Facebook has announced Project Aria, a research project to build AR (augmented reality) glasses. The social media giant has partnered with EssilorLuxottica, makers of Oakley, RayBan, and Armani eyewear for the project.
The first smart glasses will be Ray-Bans branded glasses due for launch in 2021. As of now, Project Aria will not be launched as a consumer device. It is tagged as a research device to gather the necessary data. The research device won’t display information on the lens, but it’ll record audio, video, location, and eye movement.
What is Project Aria?
Augmented Reality has received a lot of love from big tech companies including Apple and Google. Project Aria is Facebook’s research initiative to broaden the applications of AR. Simply put, Facebook is collecting data to optimize AR glasses before launching them for consumers.
The ultimate goal of AR glasses is to present a heads-up-display on your spectacles, and project Aria is a step in that direction.
Facebook will only make a hundred of these devices initially. The device, or glasses, will be limited to Facebook employees and contractors in the San Fransisco Bay area and Seattle.
Uses of AR glasses
Facebook has made a short video showing the applications of AR glasses and how they’ll make life easier. The company demonstrated that the glasses could tell you virtually if you leave your keys at the coffee table.
They’ll navigate the way for you, telling you to stop on traffic signals. The glasses are even shown recommending items to buy, and highlighting items on the wearer’s wishlist when they walk into a store.
Back to the present, Facebook also says that Project Aria is just the first step in that direction, and most of the applications in the video are probably from the near future.
Privacy in the world of AR
Imagine walking in a world where everything you see is recorded, and everyone that sees you records you. Creepy much? Well, that day isn’t far with AR glasses coming up now.
For now, Facebook has issued guidelines for the wearers of these glasses. Project Aria researchers will wear a T-shirt telling the users they’re being recorded. They’ll also be instructed to not record in sensitive areas like locker rooms and restrooms.

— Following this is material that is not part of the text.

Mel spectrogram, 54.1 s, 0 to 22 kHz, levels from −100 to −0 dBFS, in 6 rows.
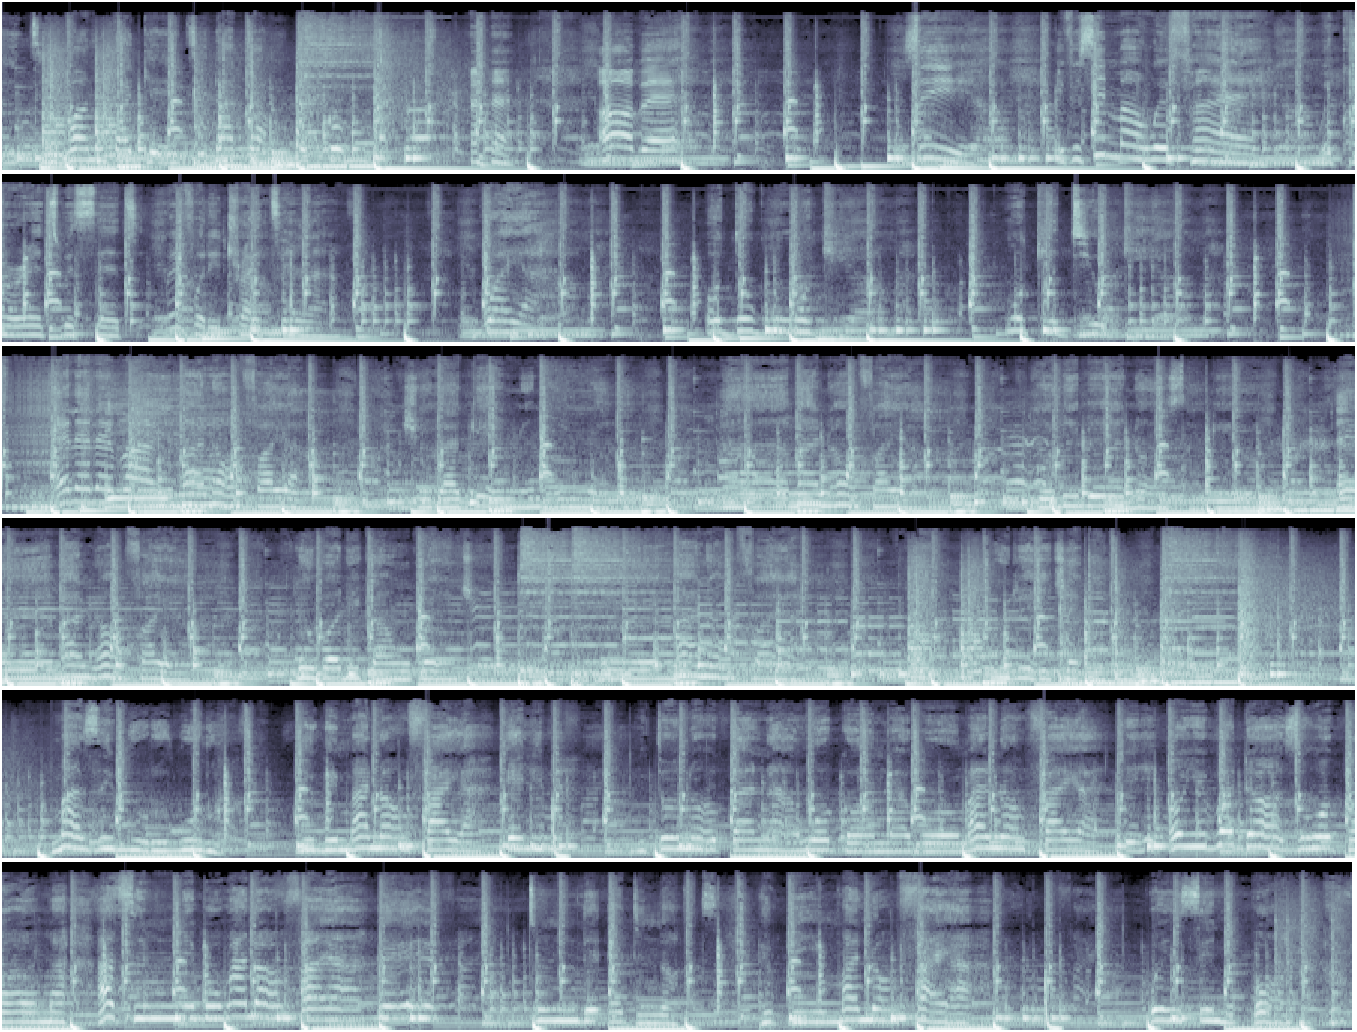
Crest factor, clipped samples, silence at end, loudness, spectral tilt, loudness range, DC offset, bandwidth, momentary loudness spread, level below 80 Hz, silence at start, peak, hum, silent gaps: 12 dB; under 0.1%; 0 s; -13 LUFS; -5 dB/octave; 3 LU; under 0.1%; 17 kHz; 6 LU; -16 dBFS; 0 s; 0 dBFS; none; none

The device will also have a physical mute button to stop capturing data. The wearers will also get a companion app in their phones to delete parts of the recorded data. However, the video, audio, GPS, and eye-movement will be kept on Facebook’s servers and the wearers won’t be able to access it.